What changes or improvements did you see in the girls as a result of being on the team?
The most obvious one would be the sense of maturity. To be in a position where you have a responsibility over something, to be able to practice and play, there are expectations. If you didn’t come to practice on Wednesday, you’re not going to play on Thursday: that’s the consequence for skipping practice.  Eventually it wasn’t the consequence that really drove them. It was their commitment.
All my [Coaching Corps] girls who tried out for high school sports made their teams. There are two highly-rated schools in Baltimore, Baltimore Polytechnic institute and Baltimore City College. To get into those schools is every parent’s and kid’s dream. They have great education and high graduation rates, and they don’t tolerate gang-related violence, which creates a safer environment for the kids. Fifteen of the girls from the team got in and played for Poly while 13 went to City. That makes me really happy.
Wow! If there’s one way to describe success and promoting equity, that would be it. With all these experiences, what advice would you give aspiring coaches and mentors for kids?
Show up. You have to be there. You have to be consistent. You can’t cancel on these kids. Over the course of my time, if I know something’s going to come up in my schedule, I plan for an assistant coach to take over. Kids know if you care. You can figure out everything else, there are Youtube videos for that. You just have to show up because these kids expect you to be there for them.
Afterschool Partners

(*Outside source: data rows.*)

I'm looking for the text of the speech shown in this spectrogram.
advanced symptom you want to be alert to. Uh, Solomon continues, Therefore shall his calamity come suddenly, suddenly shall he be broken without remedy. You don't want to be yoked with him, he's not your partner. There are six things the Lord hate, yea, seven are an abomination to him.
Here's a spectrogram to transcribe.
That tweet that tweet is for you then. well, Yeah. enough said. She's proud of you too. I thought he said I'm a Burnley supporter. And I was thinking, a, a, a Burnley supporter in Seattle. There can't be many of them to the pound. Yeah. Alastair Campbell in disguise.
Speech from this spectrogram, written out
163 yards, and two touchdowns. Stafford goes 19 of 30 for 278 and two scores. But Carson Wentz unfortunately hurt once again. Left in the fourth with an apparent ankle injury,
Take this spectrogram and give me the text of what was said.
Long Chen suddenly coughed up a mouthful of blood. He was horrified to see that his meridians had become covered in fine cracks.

Boys & Girls Club of Central Florida

City of Orlando Athletics

Afterschool Program Partners


JT Dorsey Foundation

Afterschool Program Partners

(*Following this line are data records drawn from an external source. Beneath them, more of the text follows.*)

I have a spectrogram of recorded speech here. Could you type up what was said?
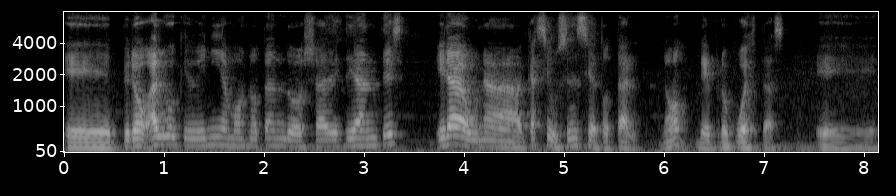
Eh, pero algo que veníamos notando ya desde antes era una casi ausencia total ¿no? de propuestas. Eh,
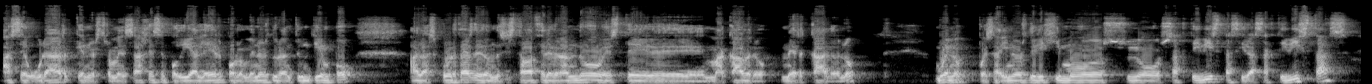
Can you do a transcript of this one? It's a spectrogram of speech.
asegurar que nuestro mensaje se podía leer por lo menos durante un tiempo a las puertas de donde se estaba celebrando este macabro mercado, ¿no? Bueno, pues ahí nos dirigimos los activistas y las activistas,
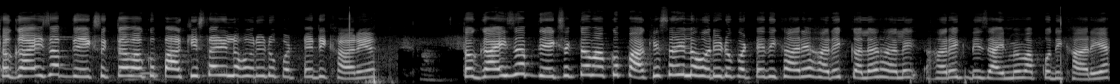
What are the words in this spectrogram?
तो गाइस आप देख सकते हो आपको पाकिस्तानी लाहौरी दुपट्टे दिखा रहे हैं। तो गाइज़ आप देख सकते हो, हम आपको पाकिस्तानी लाहौरी दुपट्टे दिखा रहे हैं। हर एक कलर हर एक हर एक डिज़ाइन में हम आपको दिखा रहे हैं।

San Diego

Gompers Preparatory Academy

High Tech High

La Maestra Foundation – Center for Youth Advancement at Generations

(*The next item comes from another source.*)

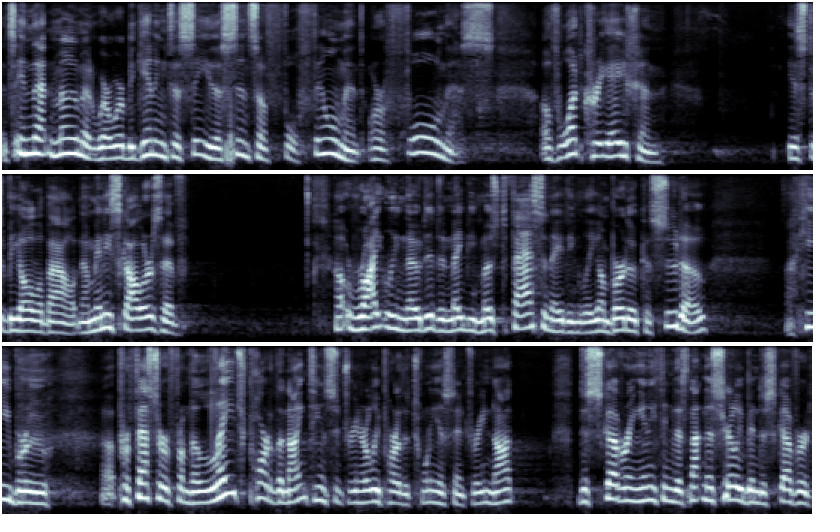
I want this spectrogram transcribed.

The Monarch School

Pro Kids | The First Tee of San Diego

Soccer Kids America

YMCA of San Diego County

Afterschool Program Partners

Los Angeles

A Place Called Home


After School All Stars: Los Angeles

Boys & Girls Club of Venice

Boys & Girls Clubs of Carson

Boys & Girls Clubs of Metro Los Angeles

Boys & Girls Clubs of Santa Monica

Boys and Girls Clubs of the LA Harbor

Brotherhood Crusade

City of Huntington Park Department of Parks

East Los Angeles Rising Youth Club

Equitas Academy

Girls on the Run of Los Angeles

Girls Play Los Angeles

ICES Education


L.A.C.E.R. Afterschool Programs

Long Beach Parks, Recreation and Marine

Los Angeles Rec and Parks

Major League Baseball Youth Academy

Norwalk La Mirada Unified

P.F. Bresee Foundation

Sloane Stephens Foundation

Street Soccer USA: Los Angeles

Team Prime Time

Variety Boys & Girls Club

Watts Rams

YMCA of Metropolitan Los Angeles

Afterschool Program Partners


Boys & Girls Clubs of Metro Atlanta: Samuel L. Jones Boys & Girls Club
Afterschool Program Partners


All Dorchester Sports and Leadership

Boston Centers for Youth & Families


Cambridge Community Center

East End House

Oak Square YMCA

Sole Train: Boston Runs Together